THE Australian Environmental Labelling Association (AELA) has released the first three final voluntary environmental labelling standards addressing adhesives, recycled rubber products and recycled plastic products.
The standards are used by the Australian Ecolabel Program as the basis of awarding the “Good Environmental Choice Label” and gaining recognition for good environmental performance.
These standards are the first to be released by the organisation after an extensive consultation process which commenced on November 15 2001.
Submissions were received from consumer and environmental organisations, Commonwealth and Local Government agencies, scientists, industry associations and individual manufacturers.
Additional standards will be periodically released relating to other industry sectors as they are endorsed by the organisation with a number currently under development.
Standards are developed along the guidelines of ISO 14 024: Type 1 Ecolabelling Programs.
The first three standards have a lifespan of two years and have application across a wide range of industries:
· Adhesives: including products such as wallpaper paste and wall coverings, adhesives for flooring, tiles as well as a full range of household and industrial glues for materials such as paper, wood and plastic.
· Recycled Rubber Products: including agricultural and horticultural supplies, building and construction materials and products, civil engineering products, road constructions, traffic management and road safety products, flooring and surface treatments, playground surfaces, stable mats, livestock flooring and house mats, household and office Supplies, sporting goods and retreaded tyres.

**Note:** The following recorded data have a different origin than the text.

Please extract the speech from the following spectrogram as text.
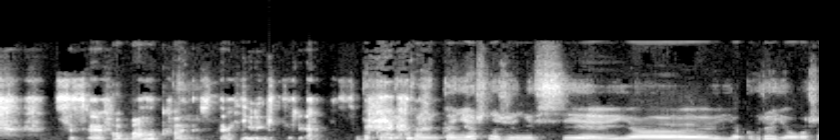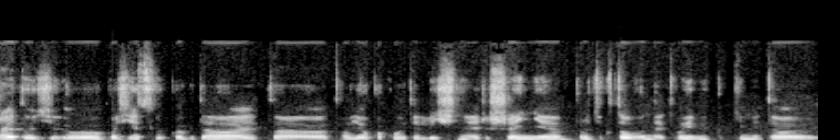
со своего балкона, что они вегетарианцы. Да, кон- кон- конечно же, не все. Я, я говорю, я уважаю твою э, позицию, когда это твое какое-то личное решение, продиктованное твоими какими-то,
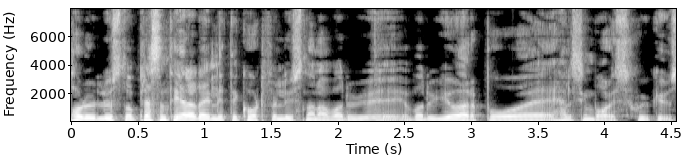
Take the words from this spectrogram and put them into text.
har du lust att presentera dig lite kort för lyssnarna vad du, vad du gör på eh, Helsingborgs sjukhus?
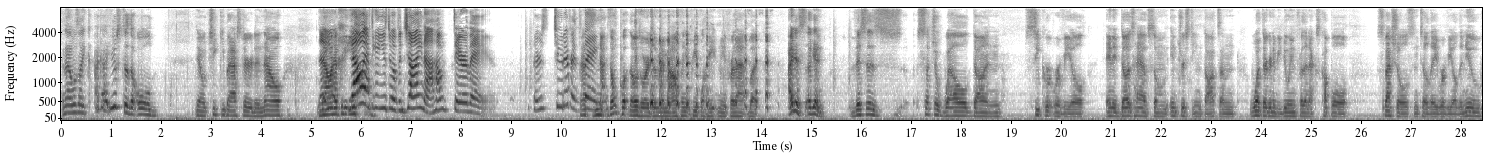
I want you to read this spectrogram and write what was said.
And I was like, I got used to the old, you know, cheeky bastard, and now, now, you- I have to get used. now I have to get used to a vagina. How dare they? There's two different That's things. not. Don't put those words in my mouth and people hating me for that. But I just, again, this is such a well done secret reveal, and it does have some interesting thoughts on what they're going to be doing for the next couple specials until they reveal the new.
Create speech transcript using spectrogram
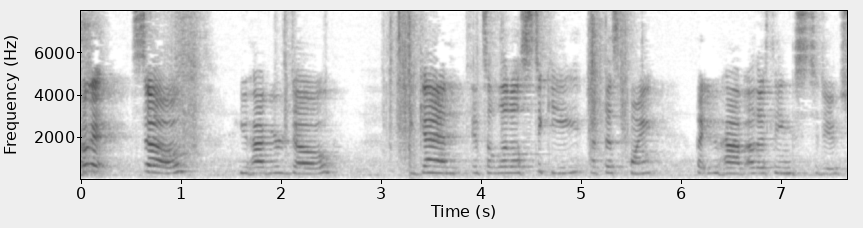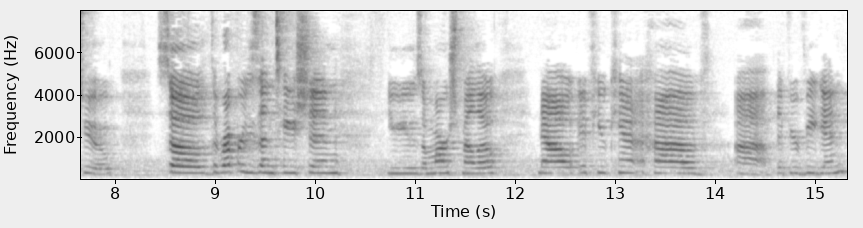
Okay, so you have your dough Again, it's a little sticky at this point, but you have other things to do too. So the representation, you use a marshmallow. Now, if you can't have, uh, if you're vegan,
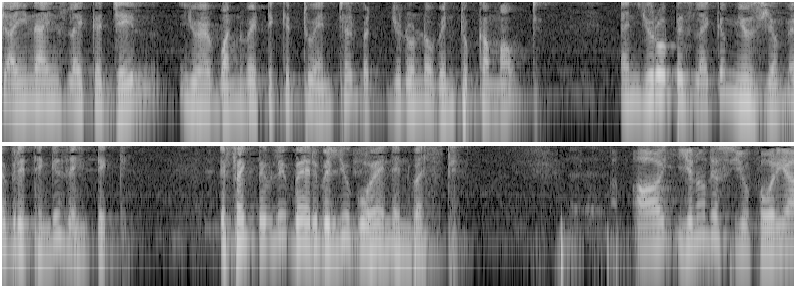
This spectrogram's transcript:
China is like a jail. You have one way ticket to enter, but you don't know when to come out. And Europe is like a museum, everything is antique. Effectively, where will you go and invest? Uh, you know, this euphoria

· Recycled Plastic Products: including construction and road materials, traffic management products produce containers, office supplies, recreational equipment and outdoor furniture, general household products, horticultural supplies, flexible packaging and sheeting, irrigation and agricultural equipment as well as raw recycled plastic resin.
The final voluntary environmental labelling standards were issued for public comment on November 15 2001 for 60 days. More than 200 industry associations, 300 environmental professionals, relevant State and Commonwealth Agencies and a large number of individual businesses and stakeholders were informed and invited to comment.
A large number of standards have at this stage been kept as a draft in order to allow for industry consultation and negotiation where the industry has requested it.
The final and draft voluntary environmental labelling standards are available for public download from www.aela.org.au.